Every person deserves access to opportunity with no prejudicial barriers. We're all just people, no different or better than any other. What we do with the opportunities handed to us should determine our future based upon our merits.

When we are treated differently for circumstances outside our control, such as skin color or gender, we protest. It is, by any measure, unfair. No one deserves to be treated differently. In fact, when people are treated with the same consideration, only then are we equal, and we are judged as human beings, all on the same level.

Shouldn't that be the standard?


by Brett Rogers, 4/8/2012 9:27:06 AM



James O'Keefe is brilliant, and he's doing the job that should have been done by the media.


1 Comment
by Brett Rogers, 4/9/2012 9:45:05 AM



Every minute of every day, we make a choice of how we expend our precious life. Once it's gone, it's gone.


1 Comment
by Brett Rogers, 4/14/2012 7:18:48 AM

Hilarious, Part II



by Brett Rogers, 4/16/2012 8:01:09 PM



As we watch the significant failures of our government in so many ways, here's something to consider:

You can't fire the government when it sucks. There is no alternative.

Don't like the service or the competency of Wal-mart? You can go to Target.

Don't like the service or the competency of the cable company? You can get satellite.

My mom is a health care provider. A bureaucrat in Washington misfiled all of her Medicare reimbursement paperwork. To get the $2,000 they owe her for services rendered, she has to do the following:

1) Resubmit her EIN.
2) Resubmit her personal SSN.
3) Fill out 32 pages of paperwork documenting what paperwork was lost (I'm not kidding).
4) Wait 4 - 6 weeks for a decision on whether the paperwork she's submitting to get access to her paperwork that was misfiled is filed correctly or not.
5) If it is, then she has to wait for them to refile it correctly.
6) Then she gets to find out whether they will give her any of the money she is due for the services she performed.

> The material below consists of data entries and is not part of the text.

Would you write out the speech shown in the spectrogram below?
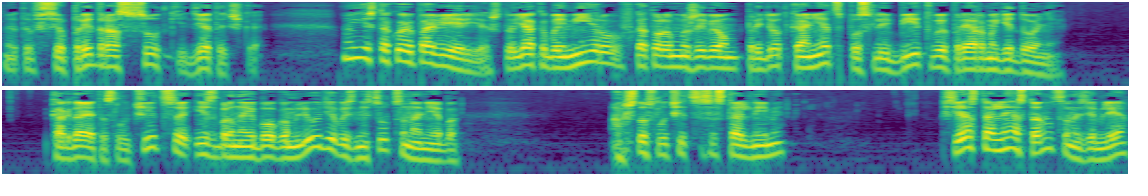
Это все предрассудки, деточка. Но есть такое поверье, что якобы миру, в котором мы живем, придет конец после битвы при Армагеддоне. Когда это случится, избранные Богом люди вознесутся на небо. А что случится с остальными? Все остальные останутся на земле.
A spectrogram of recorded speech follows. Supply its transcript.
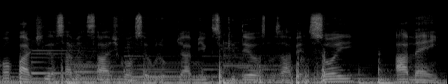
Compartilhe essa mensagem com seu grupo de amigos e que Deus nos abençoe. Amém.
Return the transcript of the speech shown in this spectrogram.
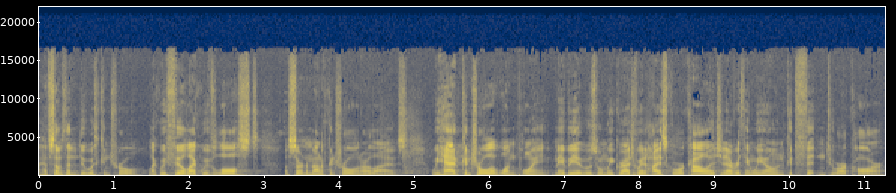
have something to do with control. Like we feel like we've lost a certain amount of control in our lives we had control at one point. Maybe it was when we graduated high school or college and everything we owned could fit into our car.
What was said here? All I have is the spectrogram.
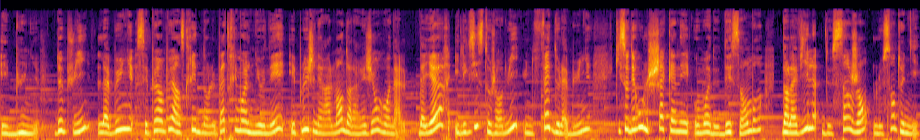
et bugne. Depuis, la bugne s'est peu à peu inscrite dans le patrimoine lyonnais et plus généralement dans la région Rhône-Alpes. D'ailleurs, il existe aujourd'hui une fête de la bugne qui se déroule chaque année au mois de décembre dans la ville de Saint-Jean-le-Centenier.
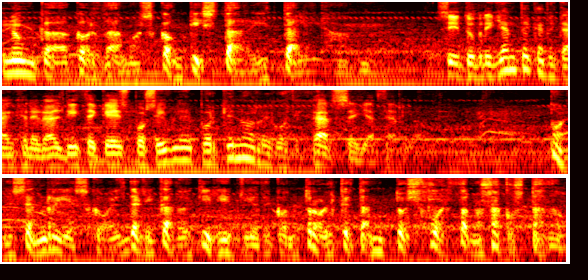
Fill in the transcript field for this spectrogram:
Nunca acordamos conquistar Italia. Si tu brillante capitán general dice que es posible, ¿por qué no regocijarse y hacerlo? Pones en riesgo el delicado equilibrio de control que tanto esfuerzo nos ha costado.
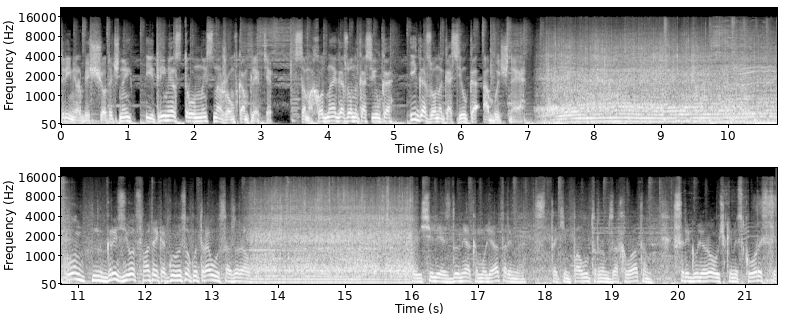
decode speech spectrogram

To get this far in the process, she had to wait on hold for 3 hours yesterday.

Welcome to single-payer, government-managed health care. Why anyone would vote for that is beyond me.


by Brett Rogers, 4/20/2012 3:29:11 PM

How to Get Through


How do you get through the big shit in life?

Having had my share of the tumultuous, here's how I think it's best to manage:

1) Remind yourself of who you are and who you want to be. It's easy to slip into vices when stressed. For me, that's overeating. Instead, repeat the mantra in your head of self-definition. Do not allow yourself to become less than what you are or what you aim to be. This is not a time for careless permission or license.

2) No self-kicking, just in case you do something wrong in violation of who you are. It is a time for forgiveness.

3) Appreciate the small. For me, that's ear-covering headphones and music. It's art. I guess I go to my right brain. Peter Gabriel's Mirrorball, for example, has some wonderful orchestration and a delicious lyric: "We kiss like we invented it." You dig into small things and find delight in them. It's not day-to-day living; it's minute-to-minute living in some moments. That's okay. And if you're going to do something stupid like overeat, make it frozen peas thawed and not ice cream. You won't feel like bigger crap afterward.

4) Friends. And friends again.

5) Gain a vision of what life will look like after you're through it. Stare at that long and hard in those tough moments.

I'm sure there are other things you can do, but that's a good start. When your soul hurts, you need a healing kit at the ready. Think it through and you'll have one when you need it and not wake up drunk in a room you don't recognize, or something similarly regrettable.


by Brett Rogers, 4/24/2012 12:11:08 PM



Shocker headline:

Economy's Biggest Drag Right Now Is Government

Do tell.


by Brett Rogers, 4/29/2012 3:25:57 AM